# EXERCISE INSTRUCTIONS
Retype the lines below exactly, but only those from the line that has "Voice label: 2番のりば発車放送;" through the line that has "Mel spectrogram, in 3 pictures.". Omit every picture.

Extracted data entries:
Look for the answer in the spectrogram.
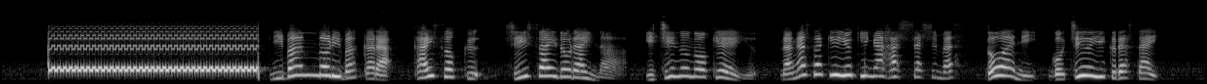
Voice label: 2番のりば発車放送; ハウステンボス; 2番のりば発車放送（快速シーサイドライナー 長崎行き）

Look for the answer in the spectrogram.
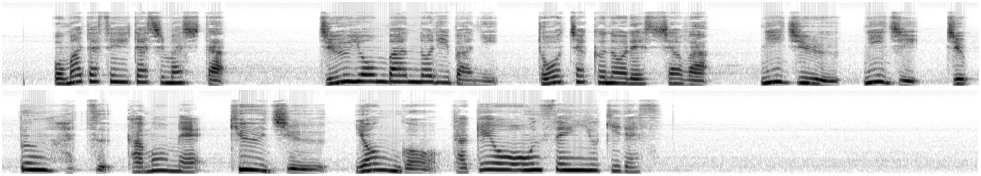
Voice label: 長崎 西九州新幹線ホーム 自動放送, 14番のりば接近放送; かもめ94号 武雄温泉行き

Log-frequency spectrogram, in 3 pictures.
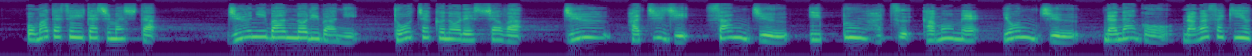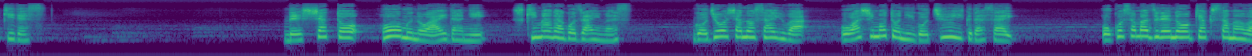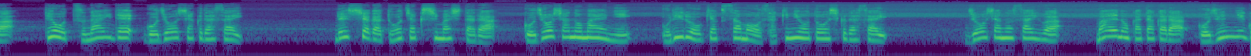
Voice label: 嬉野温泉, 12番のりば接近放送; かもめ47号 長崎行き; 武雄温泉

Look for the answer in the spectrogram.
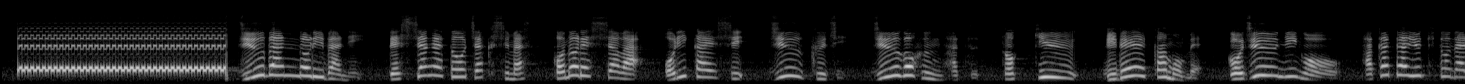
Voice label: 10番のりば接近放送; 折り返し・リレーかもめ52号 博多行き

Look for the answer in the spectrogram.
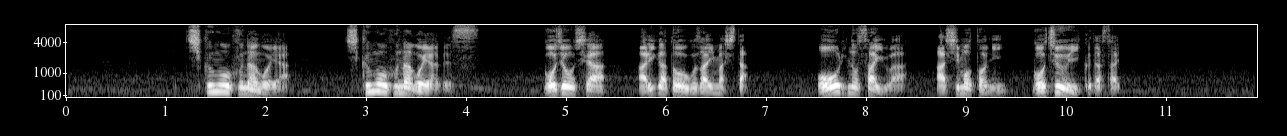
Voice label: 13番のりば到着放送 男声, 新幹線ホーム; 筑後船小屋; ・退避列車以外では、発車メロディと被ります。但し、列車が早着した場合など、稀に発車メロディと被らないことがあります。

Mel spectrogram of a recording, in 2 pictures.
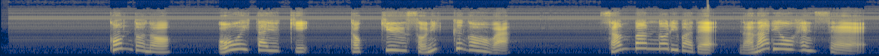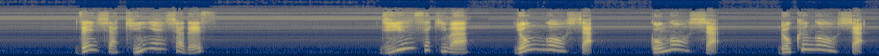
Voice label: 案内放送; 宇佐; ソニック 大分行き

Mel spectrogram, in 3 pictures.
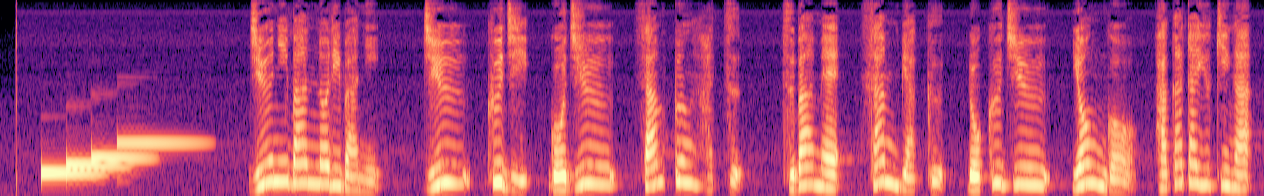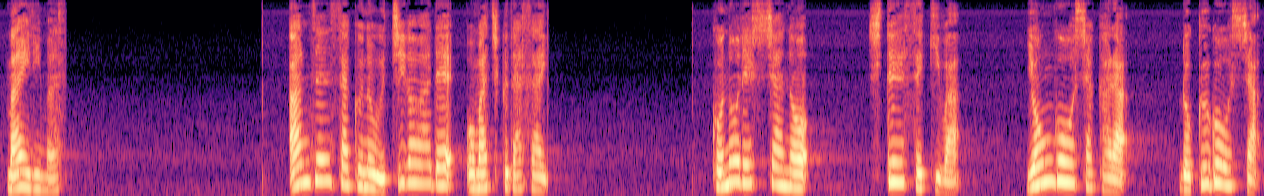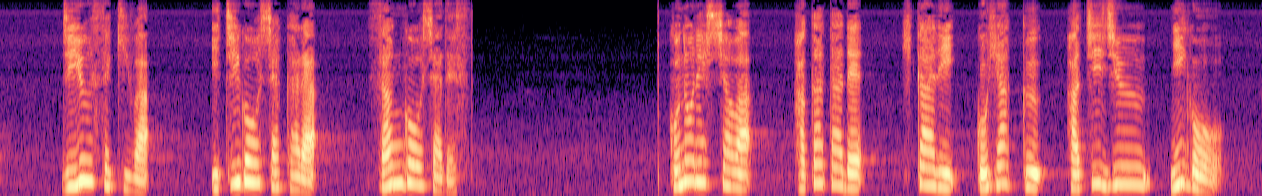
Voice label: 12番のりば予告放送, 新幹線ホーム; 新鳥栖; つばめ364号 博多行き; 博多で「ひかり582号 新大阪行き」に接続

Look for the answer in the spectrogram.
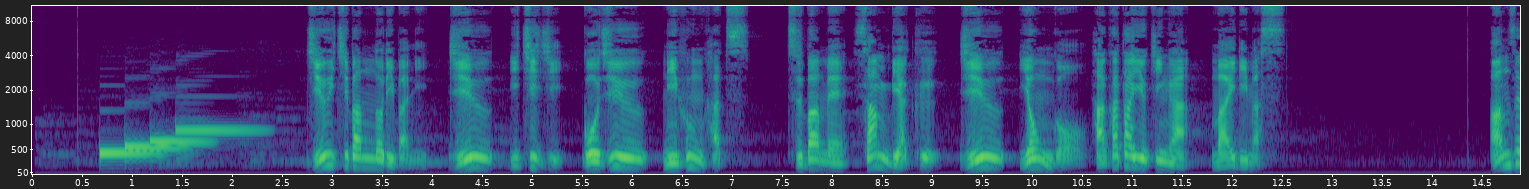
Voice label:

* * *

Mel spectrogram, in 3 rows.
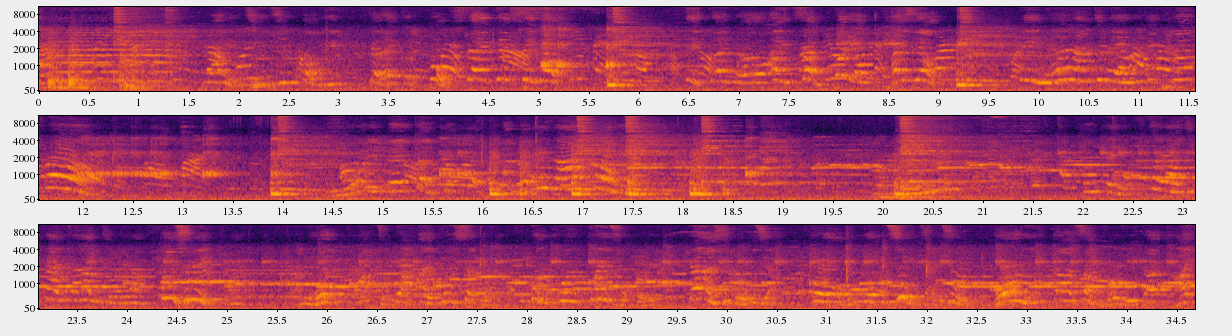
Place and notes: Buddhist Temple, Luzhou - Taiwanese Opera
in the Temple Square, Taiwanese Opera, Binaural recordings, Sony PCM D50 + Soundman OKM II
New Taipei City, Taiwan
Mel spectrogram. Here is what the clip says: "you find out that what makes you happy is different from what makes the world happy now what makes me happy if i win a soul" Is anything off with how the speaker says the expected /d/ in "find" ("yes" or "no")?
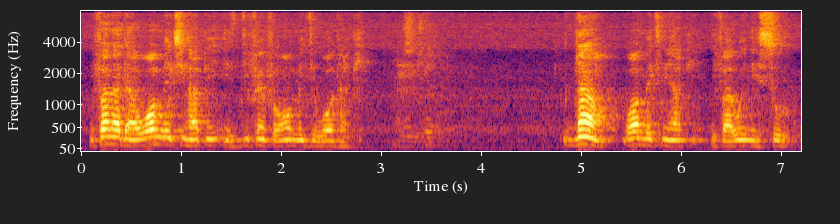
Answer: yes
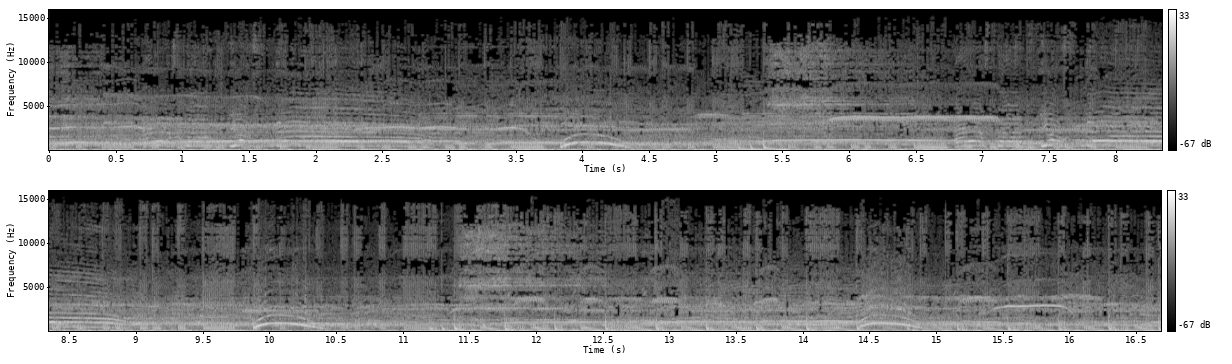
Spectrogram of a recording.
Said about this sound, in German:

# RESPONSE FOR THIS EXERCISE
Voice label: 2番のりば発車放送; ハウステンボス; 2番のりば発車放送（快速シーサイドライナー 長崎行き）

Look for the answer in the spectrogram.
Voice label: 長崎 西九州新幹線ホーム 自動放送, 14番のりば接近放送; かもめ94号 武雄温泉行き

Log-frequency spectrogram, in 3 pictures.
Voice label: 嬉野温泉, 12番のりば接近放送; かもめ47号 長崎行き; 武雄温泉

Look for the answer in the spectrogram.
Voice label: 10番のりば接近放送; 折り返し・リレーかもめ52号 博多行き

Look for the answer in the spectrogram.
Voice label: 13番のりば到着放送 男声, 新幹線ホーム; 筑後船小屋; ・退避列車以外では、発車メロディと被ります。但し、列車が早着した場合など、稀に発車メロディと被らないことがあります。

Mel spectrogram of a recording, in 2 pictures.
Voice label: 案内放送; 宇佐; ソニック 大分行き

Mel spectrogram, in 3 pictures.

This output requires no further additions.